● **DATASET CONTENT**
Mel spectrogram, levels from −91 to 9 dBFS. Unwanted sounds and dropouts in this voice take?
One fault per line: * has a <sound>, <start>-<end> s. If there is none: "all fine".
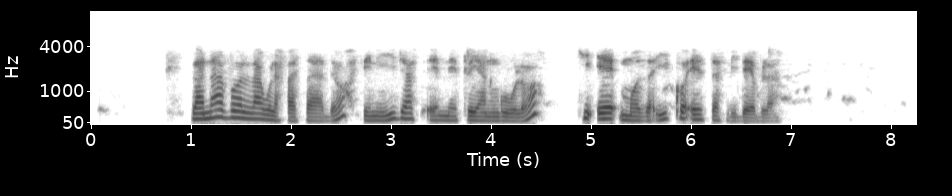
all fine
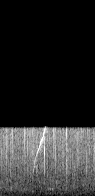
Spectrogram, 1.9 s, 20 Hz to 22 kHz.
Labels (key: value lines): label: biophony, dolphin
recorder: SoundTrap 500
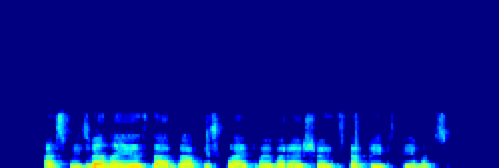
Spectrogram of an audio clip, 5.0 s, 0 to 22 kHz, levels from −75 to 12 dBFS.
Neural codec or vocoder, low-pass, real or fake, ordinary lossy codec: none; 7.2 kHz; real; MP3, 64 kbps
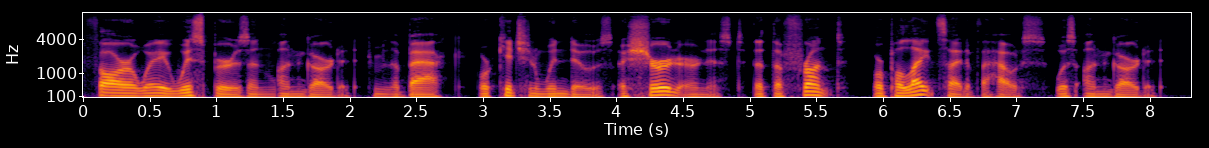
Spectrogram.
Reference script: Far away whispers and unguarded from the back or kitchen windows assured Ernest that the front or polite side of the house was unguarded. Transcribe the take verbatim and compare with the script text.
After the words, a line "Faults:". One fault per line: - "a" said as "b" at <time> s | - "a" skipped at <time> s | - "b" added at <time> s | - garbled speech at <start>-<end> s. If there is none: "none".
Far away whispers and unguarded from the back or kitchen windows assured Ernest that the front or polite side of the house was unguarded.
Faults:
none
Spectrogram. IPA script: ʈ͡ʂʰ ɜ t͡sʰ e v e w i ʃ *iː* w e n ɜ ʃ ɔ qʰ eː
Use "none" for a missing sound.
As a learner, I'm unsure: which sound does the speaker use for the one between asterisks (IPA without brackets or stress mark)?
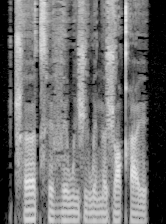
i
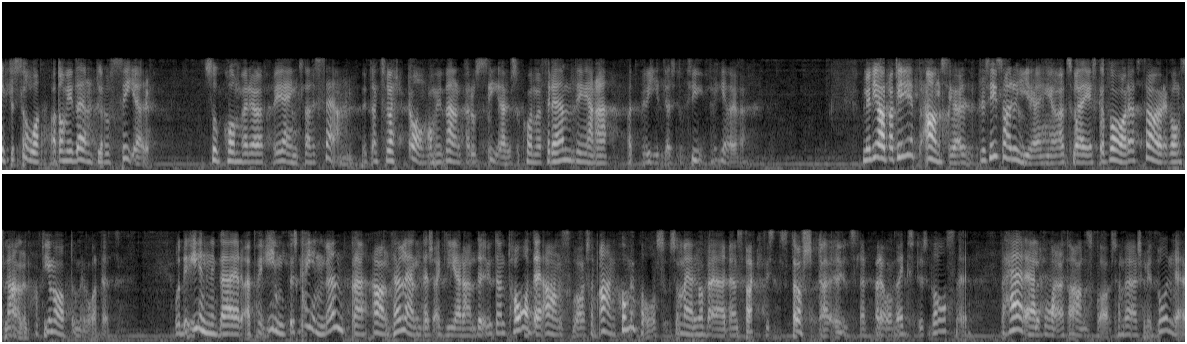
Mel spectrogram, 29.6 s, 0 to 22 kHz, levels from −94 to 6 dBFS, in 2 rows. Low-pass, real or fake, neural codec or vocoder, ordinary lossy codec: 5.4 kHz; fake; codec, 24 kHz, 1.5 kbps, HILCodec; none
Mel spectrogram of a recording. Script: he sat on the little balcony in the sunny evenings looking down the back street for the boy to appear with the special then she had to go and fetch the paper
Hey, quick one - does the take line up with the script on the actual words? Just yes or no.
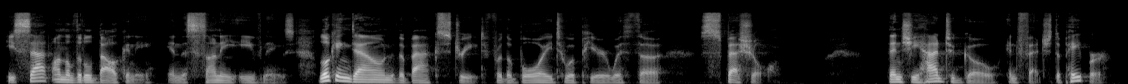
yes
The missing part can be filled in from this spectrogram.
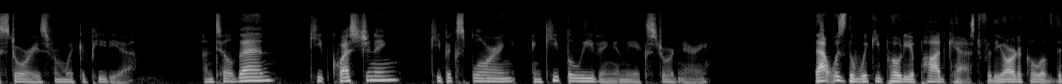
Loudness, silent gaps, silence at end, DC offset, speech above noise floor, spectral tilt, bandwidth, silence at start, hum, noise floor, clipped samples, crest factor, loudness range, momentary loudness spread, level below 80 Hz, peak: -26 LUFS; 7.18-8.14 s; 0 s; under 0.1%; over 64 dB; -5 dB/octave; 11.5 kHz; 0 s; none; under -90 dBFS; under 0.1%; 22 dB; 5 LU; 14 LU; -50 dBFS; -6 dBFS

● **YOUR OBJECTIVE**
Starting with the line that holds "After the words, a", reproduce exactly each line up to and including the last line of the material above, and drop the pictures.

● **RESULT OF THIS TASK**
After the words, a line "Faults:". One fault per line: - "a" said as "b" at <time> s | - "a" skipped at <time> s | - "b" added at <time> s | - garbled speech at <start>-<end> s. If there is none: "none".
Far away whispers and unguarded from the back or kitchen windows assured Ernest that the front or polite side of the house was unguarded.
Faults:
none
Spectrogram. IPA script: ʈ͡ʂʰ ɜ t͡sʰ e v e w i ʃ *iː* w e n ɜ ʃ ɔ qʰ eː
Use "none" for a missing sound.
As a learner, I'm unsure: which sound does the speaker use for the one between asterisks (IPA without brackets or stress mark)?
i
Mel spectrogram, 29.6 s, 0 to 22 kHz, levels from −94 to 6 dBFS, in 2 rows. Low-pass, real or fake, neural codec or vocoder, ordinary lossy codec: 5.4 kHz; fake; codec, 24 kHz, 1.5 kbps, HILCodec; none
Mel spectrogram of a recording. Script: he sat on the little balcony in the sunny evenings looking down the back street for the boy to appear with the special then she had to go and fetch the paper
Hey, quick one - does the take line up with the script on the actual words? Just yes or no.
yes
The missing part can be filled in from this spectrogram.
Loudness, silent gaps, silence at end, DC offset, speech above noise floor, spectral tilt, bandwidth, silence at start, hum, noise floor, clipped samples, crest factor, loudness range, momentary loudness spread, level below 80 Hz, peak: -26 LUFS; 7.18-8.14 s; 0 s; under 0.1%; over 64 dB; -5 dB/octave; 11.5 kHz; 0 s; none; under -90 dBFS; under 0.1%; 22 dB; 5 LU; 14 LU; -50 dBFS; -6 dBFS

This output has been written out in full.